I guess if it’s out of this world, it’s the devil’s? I don’t get it, but I like the name.
Aug 17th • 2014
I’ve been inspired as of late to make better use of my time here in Florida. I’d like to imagine that I’ll be here forever, but the only absolute in life is change…and there are mountains out west. No, this isn’t an announcement that I’m moving. Rather, it’s an encouragement from myself to myself (and you if you’re willing) to explore our backyard. I have a suspicion that creating adventure in the quiet moments might be a worthwhile step in practicing contentment.
So, first on the list of local adventures: Devil’s Den.
This underground spring that dates back to the prehistoric era is outside of Gainesville, Florida in little Williston. There is space for tents or R.V.s, whichever camping style you prefer. And if you are a diver, then this is a must-see stop. Entrance to the site will cost you $10 during the week and $15 on weekends.
For the less serious spelunkers (like Brooke, Brittany, and myself) there is an option to snorkel. For a few dollars more, you can rent a diving mask, snorkel, and fins from the folks at Devil’s Den. The gear is necessary as no regular swimming is allowed in the spring.
In days past, Devil’s Den had a whole scuba diving pool set up. We learned later that the “swampy” swimming hole next to the picnic tables once featured clear water and diving areas as deep as sixty feet. Due to an invasive water weed, that area has been shut down until further notice. But never fear, the real crown jewel, the underground springs, are clear, beautiful, and still open.
The entrance down into the cave looks menacing at first…just beware of a few slippery steps and you’ll survive the descent unscathed.
Like any other spring in Florida, the water is cold. It’s a chilly 72 degrees year-round. Unlike those other springs, the location of Devil’s Den in an underground cavern adds a whole extra element of awe.
It also adds the necessity for lots of steps.
We shared the water with snorkelers and divers alike. An unexpected highlight was watching groups of scuba divers descend to the bottom of the cavern and then slowly disappear into cave entrances unknown to us. I think the total depth of the caves is 100 feet…but considering that I stayed surface-level, feel free to correct me.
After a couple of hours of exploring the cold clear water, we surfaced to quickly explore the rest of the camp before departing. The grounds include the spring, of course, the old scuba pool, and another pool for swimming.
The groundskeeper was the one to inform us of the dilemma caused by the invasive water weed.
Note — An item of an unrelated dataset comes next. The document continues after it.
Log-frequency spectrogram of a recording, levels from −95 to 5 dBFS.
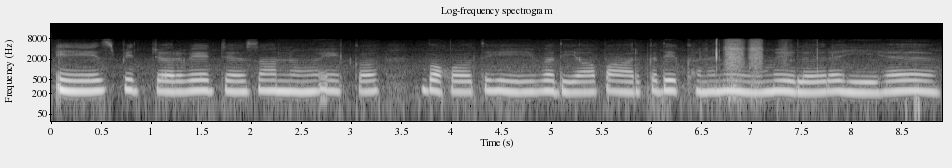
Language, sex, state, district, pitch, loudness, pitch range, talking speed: Punjabi, female, Punjab, Kapurthala, 235 Hz, -19 LUFS, 230-245 Hz, 95 wpm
A trial solution was to introduce different types of fish to the environment in hopes that they would eat through the weed. There was blue catfish, koi, and more teaming in the water. They are still waiting to see if the fish can defeat the invasive weed.
We also came across a lot (and I’m not exaggerating) of banana spiders during our foray into the woods. A lot. An ungodly amount.
After Devil’s Den, we had brunch at Mother’s Pub and Grille in Gainesville. Super friendly staff and lots of seating…and a pretty spicy Bloody Mary.
I got a dish called “Breakfast at Tiffany’s.” It was simple and perfect with just the right amount of cheese, bacon, and hash brown to suit. What is an adventure without food? Well…a pretty lame adventure.
Next door to Mother’s is Karma Cream. They feature vegan and organic options in baked goods, ice cream, and more. I love that these two restaurants are neighbors! Before anyone makes a fuss, let me remind them that vegan does not mean sugar-free. Case closed.
And they had cupcakes. Can you guess what I got?
Our final stop in Gainesville was suggested by Brittany Edwards and is oddly enough also named after the devil. Devil’s Millhopper is a giant sink hole and a geological state park. It also doesn’t feel like Florida. The deeper we went, the cooler the air. There weren’t a lot of bugs either. And due to the recent rain, the pit’s ecosystem had shifted. Hundreds of mini-waterfalls were plunging into the sinkhole. Eventually this water will make it’s way into the Floridan aquifer. For now, it made the experience slightly magical…and rainforst-esque.
Credit for this shot goes to Brooke. The stylish eye-wear is sadly not mine.
I can think of no better way to end a day spent in nature than with a “Parks & Rec” moment made real. As we were leaving the park, I happened upon the guest book. Please enjoy that first entry.
Should you know the author of that genius insert, please let them know that I’d like to be friends.